For context, Mathis was Pritchard’s high school teammate at West Linn High School (just south of downtown Portland) before he ultimately signed his letter of intent with New Mexico. Mathis is a dead-eye shooter with range well beyond the 3-point stripe and should be licking his chops at the notion of playing with Pritchard and Duarte, both of whom will draw plenty of defensive attention and part the seas for an abundance of open looks from distance.
Rounding out the backcourt will be rising sophomore Will Richardson, who assumed the de facto 6th man role last season. The lean, lefty out of Oak Hill Academy suffered from common freshman inconsistencies, but there’s no denying his upside. I ultimately think he fits best as the 4th guard in the backcourt rotation, so expect him to resume a similar role as last season.
With the departure of human trampoline Kenny Wooten, the Oregon frontline will undergo a full makeover this summer. Former top-40 recruit Francis Okoro will now step into the spotlight as the featured big inside, who’s a stark contrast to the bouncy Wooten. The 6’10 240 pound Nigerian is a more grounded, physical presence in the paint and while he’s not the shot blocking savant that Wooten was, he’s a superior rebounder on both ends of the floor.
Okoro will be flanked up front by two leaner 6’8 freshmen, CJ Walker and Chandler Lawson, along with the gargantuan last minute pickup of UNLV grad transfer Shakur Juiston.
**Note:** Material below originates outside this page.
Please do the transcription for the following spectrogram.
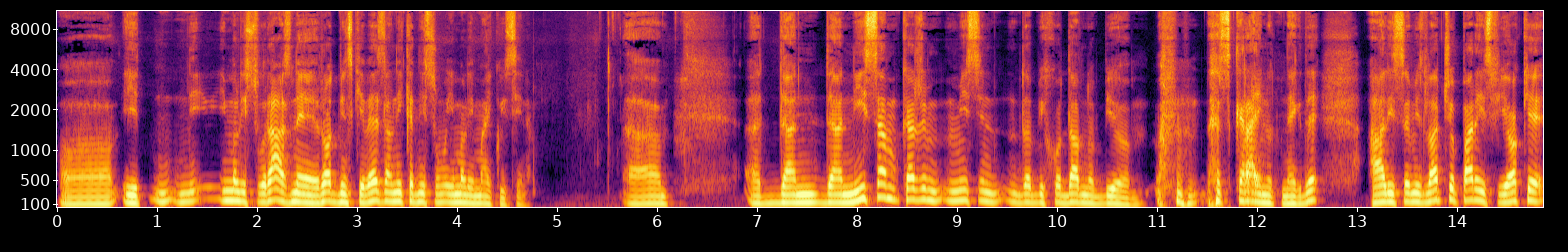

Walker is somewhat of a wing / forward ‘tweener’ at this stage in his development, but he’ll inject a jolt of athleticism to the rotation right away. Walker’s length and activity level project favorably in Altman’s zone defensive scheme and don’t be surprised to see his name pop up on SportsCenter Top-10 with few show-stopping highlight reel throw downs this season - I still can’t believe he did this in a real live game:
Juiston received a medical redshirt last season as he was sidelined for the bulk of the season with a knee injury. A unanimous top-5 transfer prospect on the waiver wire this summer, Juiston’s distinctive style as a 6’7 forward / big hybrid makes him an awkward cover for most forward defenders. While he lacks the verticality of Okoro, his brawny build and relentless pursuit of the basketball has turned him into one of the most ferocious rebounders in the country.
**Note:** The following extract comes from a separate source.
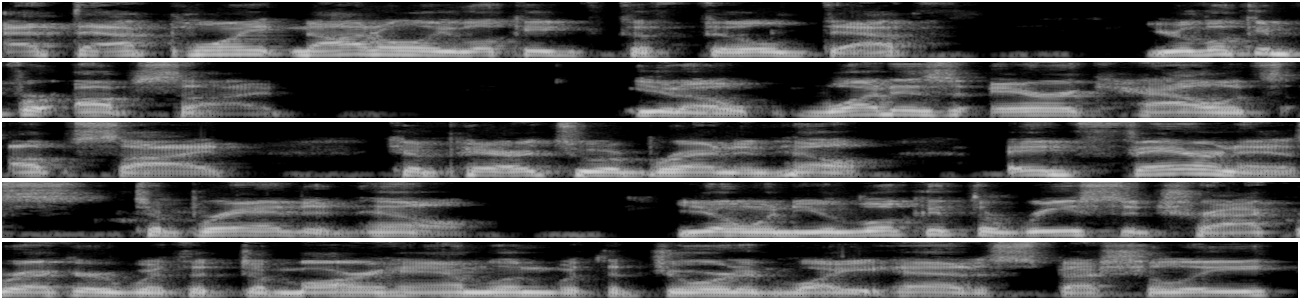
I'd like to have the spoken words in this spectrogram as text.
at that point not only looking to fill depth, you're looking for upside. You know, what is Erick Hallett's upside compared to a Brandon Hill? In fairness to Brandon Hill, you know, when you look at the recent track record with a Damar Hamlin, with the Jordan Whitehead, especially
Even with the late addition of Juiston, the one concern I have with this roster is lack of depth. Any injuries will significantly constrain rotation options, but Altman’s molasses pace on offense, combined with his newfound affection for zone on defense, should mitigate the risk of relying on such a short bench. While the ‘pace and space’ movement in college basketball is all the rage these days, Oregon’s average offensive possession length has increased steadily since 2013. This deliberate attempt to slow the pace offensively has coincided with Altman’s increasing fondness for his shape-shifting zone defense:
The zone frequency data is relevant here because teams that lean on zone defensive schemes are typically more equipped to play with a thinner rotation. Jim Boeheim has proved this for decades at Syracuse, often times going through long stretches of the season with a 6-7 man rotation. Granted, I’d argue Boeheim has taken this to the nth extreme, but the point still stands: Zone defenses typically demand less player movement and energy, which allows them to rest and recover more efficiently on each possession.
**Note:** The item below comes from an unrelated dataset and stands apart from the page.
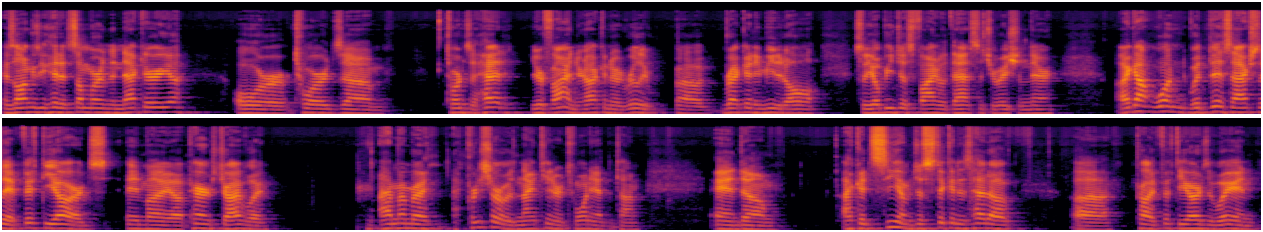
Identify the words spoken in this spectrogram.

Bottom Line: If you removed the first three months of the season last year, I think many would have Oregon penciled in as a surefire top-15 team. This roster has the potential to replicate that again in 2019-20, but we’ve seen Altman struggle to integrate new pieces in each of the last two seasons – the first 27 games of last year and the entire 2017-18 campaign. I will likely be a staunch believer in this squad all year long barring any major injuries, which could cripple the depth at Altman’s disposal. The Ducks should be a more balanced team this year, one with a more prolific scoring attack, offset by a slight downtick on the other side of the ball without an elite rim protector like Wooten.